(What is expected):
Given the records below, the lines starting at the line with "Voice assistant log: did" and ending at the line with "Mel spectrogram, left channel on top." should be output exactly, both end lines kept and pictures left out.

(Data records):
__________

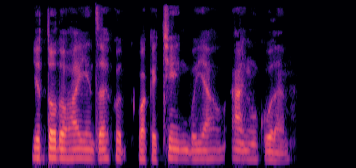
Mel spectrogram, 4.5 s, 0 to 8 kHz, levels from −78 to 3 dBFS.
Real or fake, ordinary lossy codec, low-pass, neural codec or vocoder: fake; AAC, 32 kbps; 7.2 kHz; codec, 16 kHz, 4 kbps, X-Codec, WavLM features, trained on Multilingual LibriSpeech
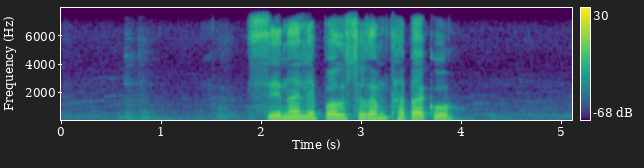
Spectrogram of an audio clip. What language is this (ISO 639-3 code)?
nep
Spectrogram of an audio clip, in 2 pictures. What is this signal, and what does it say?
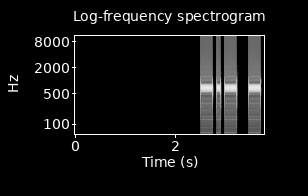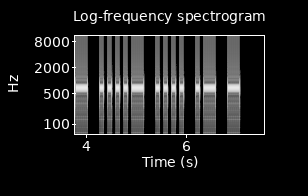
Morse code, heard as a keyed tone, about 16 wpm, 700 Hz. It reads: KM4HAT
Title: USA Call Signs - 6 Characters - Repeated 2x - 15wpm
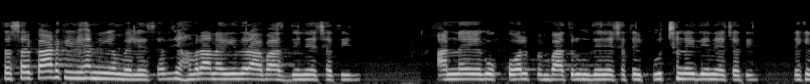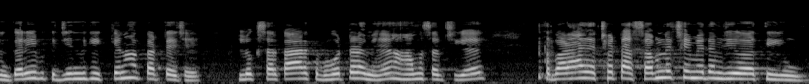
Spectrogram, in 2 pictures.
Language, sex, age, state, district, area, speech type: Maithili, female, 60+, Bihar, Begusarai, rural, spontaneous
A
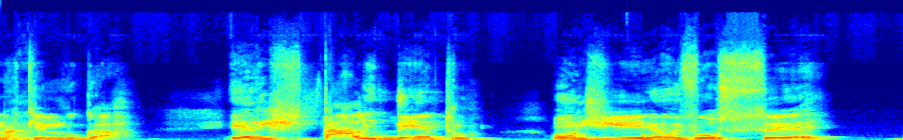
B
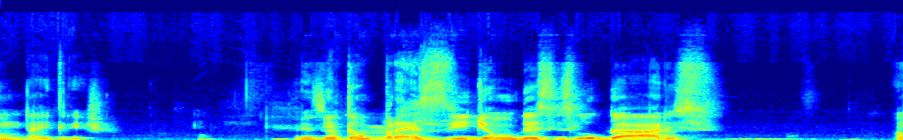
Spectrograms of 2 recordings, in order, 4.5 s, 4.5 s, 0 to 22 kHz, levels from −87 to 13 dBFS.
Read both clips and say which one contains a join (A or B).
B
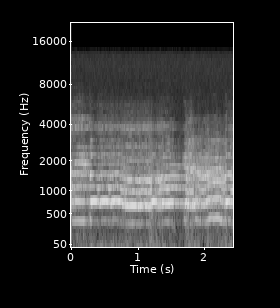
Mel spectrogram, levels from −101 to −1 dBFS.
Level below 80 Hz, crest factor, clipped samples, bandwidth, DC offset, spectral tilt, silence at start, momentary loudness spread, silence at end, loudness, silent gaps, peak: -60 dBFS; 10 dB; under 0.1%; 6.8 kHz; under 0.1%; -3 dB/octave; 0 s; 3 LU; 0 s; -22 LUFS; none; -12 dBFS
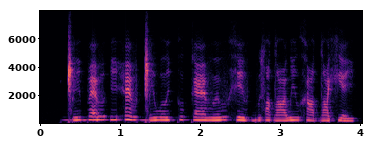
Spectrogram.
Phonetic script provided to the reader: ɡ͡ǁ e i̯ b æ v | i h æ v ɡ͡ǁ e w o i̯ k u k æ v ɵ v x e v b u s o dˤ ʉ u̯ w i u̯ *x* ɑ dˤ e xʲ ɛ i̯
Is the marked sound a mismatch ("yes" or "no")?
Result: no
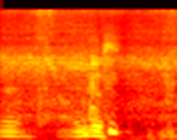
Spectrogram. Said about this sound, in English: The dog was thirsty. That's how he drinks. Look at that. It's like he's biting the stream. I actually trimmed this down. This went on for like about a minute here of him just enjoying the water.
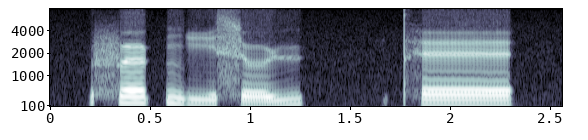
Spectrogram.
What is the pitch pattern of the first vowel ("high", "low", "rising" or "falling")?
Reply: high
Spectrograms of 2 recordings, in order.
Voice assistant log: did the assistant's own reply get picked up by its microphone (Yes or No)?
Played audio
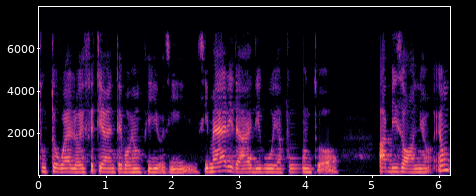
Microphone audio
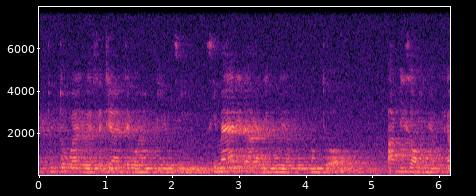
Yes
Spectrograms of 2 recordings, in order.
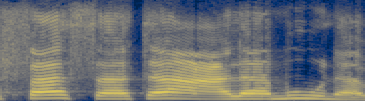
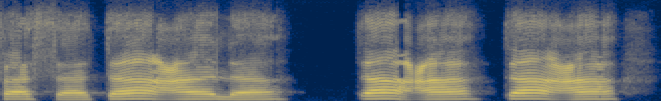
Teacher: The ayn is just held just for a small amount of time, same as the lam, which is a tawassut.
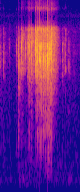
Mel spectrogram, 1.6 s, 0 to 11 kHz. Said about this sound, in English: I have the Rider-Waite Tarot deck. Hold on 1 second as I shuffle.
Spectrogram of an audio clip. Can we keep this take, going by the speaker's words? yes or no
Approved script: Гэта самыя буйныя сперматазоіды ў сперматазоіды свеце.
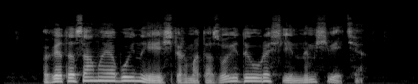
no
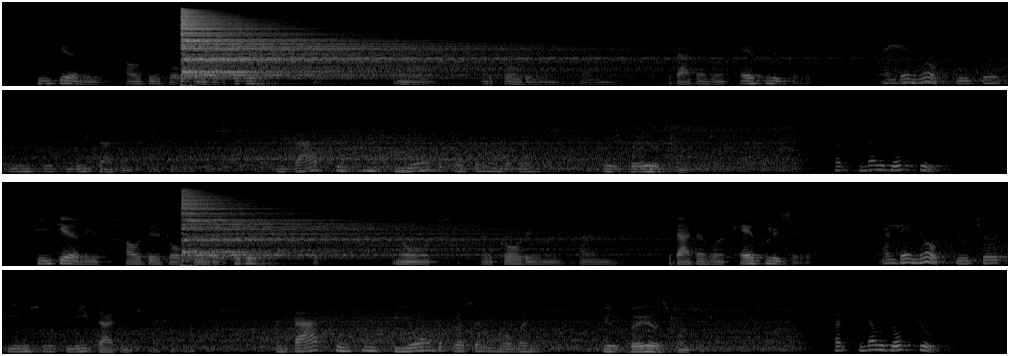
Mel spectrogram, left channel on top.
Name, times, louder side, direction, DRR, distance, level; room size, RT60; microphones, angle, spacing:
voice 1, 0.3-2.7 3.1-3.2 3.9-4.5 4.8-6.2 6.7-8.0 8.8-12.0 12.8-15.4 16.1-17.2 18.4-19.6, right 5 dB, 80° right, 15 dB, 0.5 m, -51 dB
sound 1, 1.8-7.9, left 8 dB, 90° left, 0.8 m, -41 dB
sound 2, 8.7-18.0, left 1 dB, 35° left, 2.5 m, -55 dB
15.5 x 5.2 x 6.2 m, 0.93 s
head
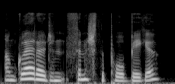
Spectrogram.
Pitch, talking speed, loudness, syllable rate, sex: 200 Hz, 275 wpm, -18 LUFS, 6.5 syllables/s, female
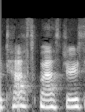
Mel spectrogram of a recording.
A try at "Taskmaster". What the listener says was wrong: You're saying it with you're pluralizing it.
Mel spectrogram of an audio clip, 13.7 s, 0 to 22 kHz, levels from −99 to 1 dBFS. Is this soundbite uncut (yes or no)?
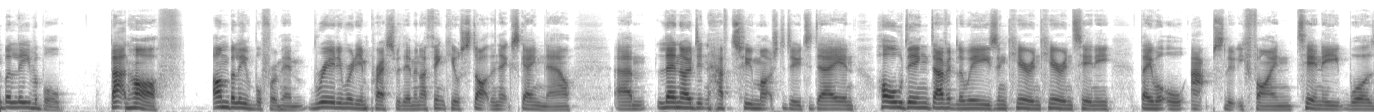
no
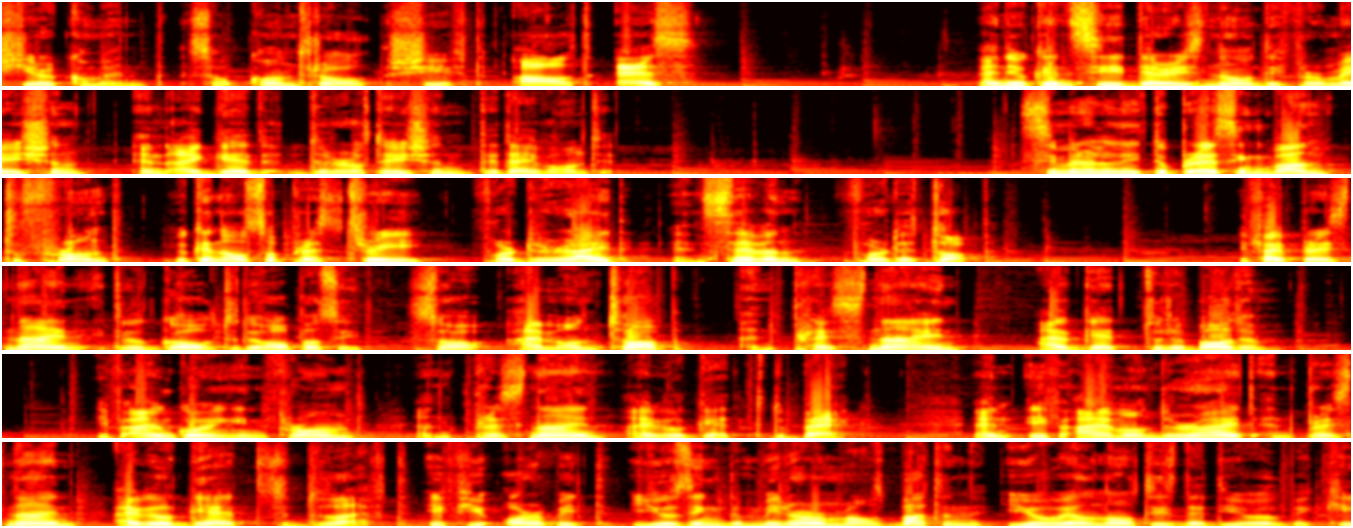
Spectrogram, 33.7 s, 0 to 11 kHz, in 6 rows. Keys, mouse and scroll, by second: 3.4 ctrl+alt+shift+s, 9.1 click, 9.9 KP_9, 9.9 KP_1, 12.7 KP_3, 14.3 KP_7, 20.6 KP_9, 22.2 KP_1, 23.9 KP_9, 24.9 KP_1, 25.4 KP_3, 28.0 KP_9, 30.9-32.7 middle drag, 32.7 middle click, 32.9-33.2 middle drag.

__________

(Solution to this task):
Voice assistant log: did the assistant's own reply get picked up by its microphone (Yes or No)?
Played audio
Microphone audio
Yes
Spectrograms of 2 recordings, in order.
Teacher: The ayn is just held just for a small amount of time, same as the lam, which is a tawassut.
Mel spectrogram, 1.6 s, 0 to 11 kHz. Said about this sound, in English: I have the Rider-Waite Tarot deck. Hold on 1 second as I shuffle.
Spectrogram of an audio clip. Can we keep this take, going by the speaker's words? yes or no
Approved script: Гэта самыя буйныя сперматазоіды ў сперматазоіды свеце.
no
Mel spectrogram, left channel on top.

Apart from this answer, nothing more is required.